Gilbert and Sullivan’s flopera is restored to its rightful place
Good Lord, was I looking forward to this. By which I mean, I drove the four hours to Nottingham for it and the four hours back and I did it gladly. Because for as long as I can remember, Ruddigore, that satire of the Victorian melodrama complete with spectres, curses and witches burnt alive, has been my favourite of the Gilbert and Sullivan operas. A resounding flop at its first appearance, largely (if legend is to be believed) because of the sweary title, which first appeared as Ruddygore, the reputation of this ghostly comedy has never quite recovered. Delicate bunch, the Victorians.
In my lifetime I only remember one professional British production, by New D’Oyly Carte, which I (inexcusably) missed. But my admiration survived even the distinctly dodgy amateur staging which graced Poole in my childhood, and was fanned by the wonderful 1982 television film starring Keith Michell, Sandra Dugdale, Donald Adams and – unforgettable as the macabre bad baronet Sir Despard, Vincent Price (yes, that Vincent Price).
So the news that Opera North had revived this skeleton in the G&S closet was enough for me to hotfoot it (albeit late in the run) to Nottingham’s Theatre Royal, four year-old son in tow for his first opera (yes, I’m afraid he is also being weaned on that 1982 film and is already a convert). Neither of us were disappointed.
Director Jo Davies has updated the action to post-World War One, when silent movies were the thing (an apt substitution for the similarly overheated Victorian stage). It’s a brilliant move, a shift forward that allows today’s audiences to easily connect with vampy femmes fatales (Heather Shipp’s terribly tragic Mad Margaret), over-eager sailors (Hal Cazalet’s thigh-slapping Richard Dauntless) and upstanding heroines who positively ooze decency (Amy Freston’s hilariously prim yet spunky Rose Maybud).
Davies even begins the opera with a silent film depicting the early courtship of Sir Roderick Murgatroyd and Dame Hannah, who are due to be married until (as the captions inform us) Roderick’s brother, the baronet Sir Ruthven, is supposedly drowned and his sibling must take the title with its attached curse – by which he must commit a bad deed every day or die in agony.
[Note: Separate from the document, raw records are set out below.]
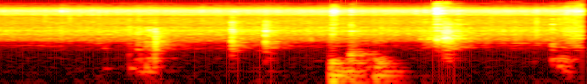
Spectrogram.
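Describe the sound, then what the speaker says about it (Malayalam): Chicken thoran being stirred in a pan with coconut oil and curry leaves: soft scraping strokes and a low sizzle, with a few louder clatters of the spoon near the middle, no voices. "നന്നായി ഇളക്കി"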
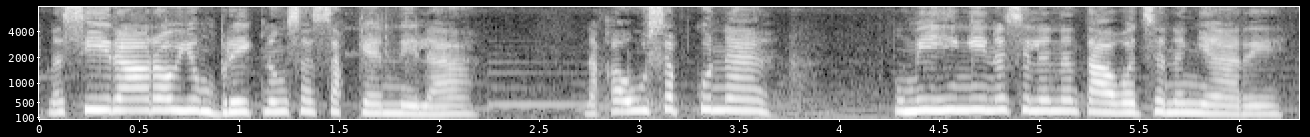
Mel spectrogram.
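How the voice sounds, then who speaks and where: A woman playing a calm, reassuring wife and mother who pleads gently in a radio drama. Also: high voice, moderate pace, faint music behind, natural voice. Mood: pleading, soothing.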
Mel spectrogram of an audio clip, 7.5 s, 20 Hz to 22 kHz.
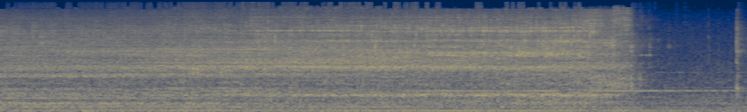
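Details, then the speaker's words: Toilet after replacing fill valve with a Fluidmaster 400A universal fill valve. Steady rushing fill for about six seconds, then valve shuts off cleanly with no lingering hiss: normal tank refill. "Wait for it to fill back up. Hearing the fill me up sound. And off."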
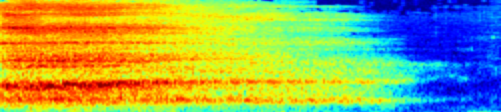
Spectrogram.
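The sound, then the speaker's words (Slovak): A person breathes out during a breathing exercise: one long, forceful exhale that lasts about two seconds and gradually fades to silence, then a faint, short breath. “A vydých.”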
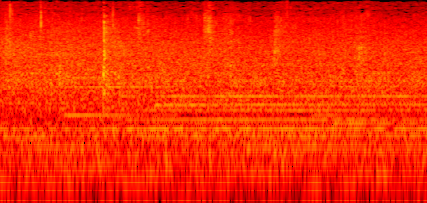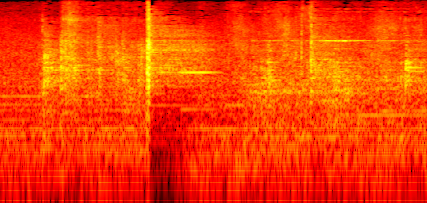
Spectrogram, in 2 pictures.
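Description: Metal clanks and rattles from an engine hoist and its chain as an engine is rigged to it, with one sharp metallic strike about four seconds in.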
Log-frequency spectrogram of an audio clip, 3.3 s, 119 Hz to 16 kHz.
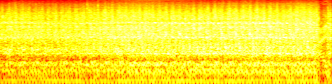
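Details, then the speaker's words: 1974 Kenworth prime mover with a Detroit 8V71 two-stroke diesel, 15-speed overdrive, N65 injectors: busy even idle with a quick steady beat near four per second, no knock or misfire; normal idle. "871 Detro G General Motors diesel you want to say it uh 15-speed Overdrive n65 injectors goes pretty good"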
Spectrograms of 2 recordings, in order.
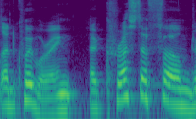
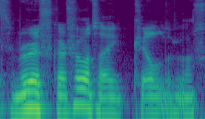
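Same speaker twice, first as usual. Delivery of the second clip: low, indifferent, barely bothered, apathetic mutter; 5 semitones lower, 3 dB quieter than usual. Mocking how the character Grigna said the line: muttering in a half apathetic state. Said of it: "muttered Grigna in a half apathetic state".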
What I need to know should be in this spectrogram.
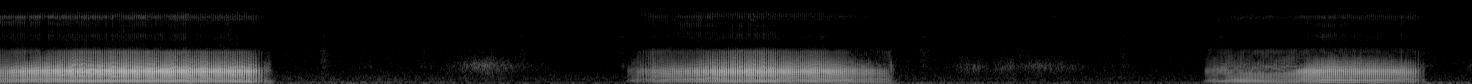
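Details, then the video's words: A Shih Tzu snores in its sleep, giving three long, deep, rattling snores of about two to three seconds each, spaced roughly every six seconds with soft breathing between them. "Shih Tzu Snoring"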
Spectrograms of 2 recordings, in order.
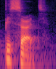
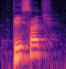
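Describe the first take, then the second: First: Pisać stressed on the last syllable, pi-SAĆ; correct Russian stress. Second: Pisać stressed on the first syllable, PI-sać; wrong stress. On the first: Teacher giving the right Russian stress. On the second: Teacher warning students off the wrong stress. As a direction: hit PI in pisać, slowly. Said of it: "nie mówcie". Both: Shown as a demonstration.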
Roderick, here a beefy Great War officer, shoots himself with his service revolver. Trust me, it’s very, very funny and the evening is off to a wonderfully over-the-top start.
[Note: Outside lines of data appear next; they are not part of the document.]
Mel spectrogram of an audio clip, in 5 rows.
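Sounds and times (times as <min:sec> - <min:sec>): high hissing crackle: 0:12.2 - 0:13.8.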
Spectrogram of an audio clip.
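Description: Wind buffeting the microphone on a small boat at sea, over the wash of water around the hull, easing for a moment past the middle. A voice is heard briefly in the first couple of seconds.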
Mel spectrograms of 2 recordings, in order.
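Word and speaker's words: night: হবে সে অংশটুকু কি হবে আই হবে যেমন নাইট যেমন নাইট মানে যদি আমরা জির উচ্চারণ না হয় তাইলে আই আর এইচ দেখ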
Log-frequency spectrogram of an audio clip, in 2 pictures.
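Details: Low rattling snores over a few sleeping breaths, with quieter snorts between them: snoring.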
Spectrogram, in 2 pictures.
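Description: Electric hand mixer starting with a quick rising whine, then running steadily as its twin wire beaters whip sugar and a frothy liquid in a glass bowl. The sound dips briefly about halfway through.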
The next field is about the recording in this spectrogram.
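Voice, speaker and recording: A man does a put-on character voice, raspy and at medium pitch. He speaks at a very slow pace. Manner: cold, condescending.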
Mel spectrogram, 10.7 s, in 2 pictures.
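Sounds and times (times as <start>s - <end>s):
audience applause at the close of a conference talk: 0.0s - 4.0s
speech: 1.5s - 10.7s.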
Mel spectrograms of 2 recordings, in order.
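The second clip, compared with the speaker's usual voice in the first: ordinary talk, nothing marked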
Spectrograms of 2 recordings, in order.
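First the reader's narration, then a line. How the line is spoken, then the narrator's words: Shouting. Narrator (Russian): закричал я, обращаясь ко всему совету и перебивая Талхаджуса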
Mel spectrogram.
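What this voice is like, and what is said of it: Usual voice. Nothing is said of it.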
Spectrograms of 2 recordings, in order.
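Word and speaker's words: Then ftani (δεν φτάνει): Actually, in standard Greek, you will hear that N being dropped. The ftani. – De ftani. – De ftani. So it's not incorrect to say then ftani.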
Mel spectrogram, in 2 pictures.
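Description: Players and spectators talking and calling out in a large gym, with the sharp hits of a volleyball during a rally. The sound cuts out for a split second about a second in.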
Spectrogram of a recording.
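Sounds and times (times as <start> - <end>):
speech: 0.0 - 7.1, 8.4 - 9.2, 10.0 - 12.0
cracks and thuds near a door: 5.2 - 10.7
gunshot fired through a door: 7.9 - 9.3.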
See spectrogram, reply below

The cast has clearly watched a lot of silent films. Every movement was filled with an awareness of the various swoons, semaphore gestures and character-defining walks that used to fill the silver screen (my favourite was Shipp’s decidedly unbalanced, jerky pushing of a pram along the boulevard, in time with the staccato music).
One reason that Ruddigore has never previously caught on, I think, is that the traditional comic baritone’s role doesn’t really exist here. The baritone is actually the romantic lead, the bashful Robin Oakapple who is later revealed to be – gasp -Sir Ruthven in disguise. In the past the role was often nabbed by the reigning G&S comedian, John Reed and the like, who tended to be (or anyway, to sound) too old for the role. It’s a tricky one, because the shy young hero of the first half must, once his secret is out, become the cackling if cack-handed bad baronet of the second. Grant Doyle manages the balancing act perfectly; sweet, funny and warm of voice throughout it all (loved the stick-on villain’s moustache).
Richard Angas as Robin’s long-suffering manservant Adam takes to his latter role as dead-eyed, axe-wielding henchman with gusto. Steven Page clearly has a whale of a time as Roderick, barking out commands to Ruthven and to his fellow ghosts as though still on the parade ground – though he and Anne Marie Owens’s formidable Dame Hannah manage a truly touching moment amid the knockabout for their second-act reunion.
The mostly young cast pay dividends in energy and enthusiasm. Though in terms of G&S vocal style the veterans tended to show the young bloods the way – Page strutting through ìThe Ghost’s High Noonî, Owens summoning exactly the right Verdian chills as Dame Hannah – there were no weak links. Conductor John Wilson made a great splash at the Proms last year with his MGM musicals night and here was similarly driven – his passion for this work was clear and infectious enough to overcome the odd lapse in coordination between pit and stage.
This was, in fact, as enjoyable an operatic comedy night as I can remember and a reclamation of a satirical masterpiece. I hope it comes home, as it were, to London (the Savoy Theatre, perhaps?). I hope it is filmed for all to enjoy. I hope I get to see it again. Oh, and my son now wants to see another opera. Which is safe to choose at that age, I wonder? My first, aged five, was Il Trovatore. Which is basically Ruddigore without the laughs.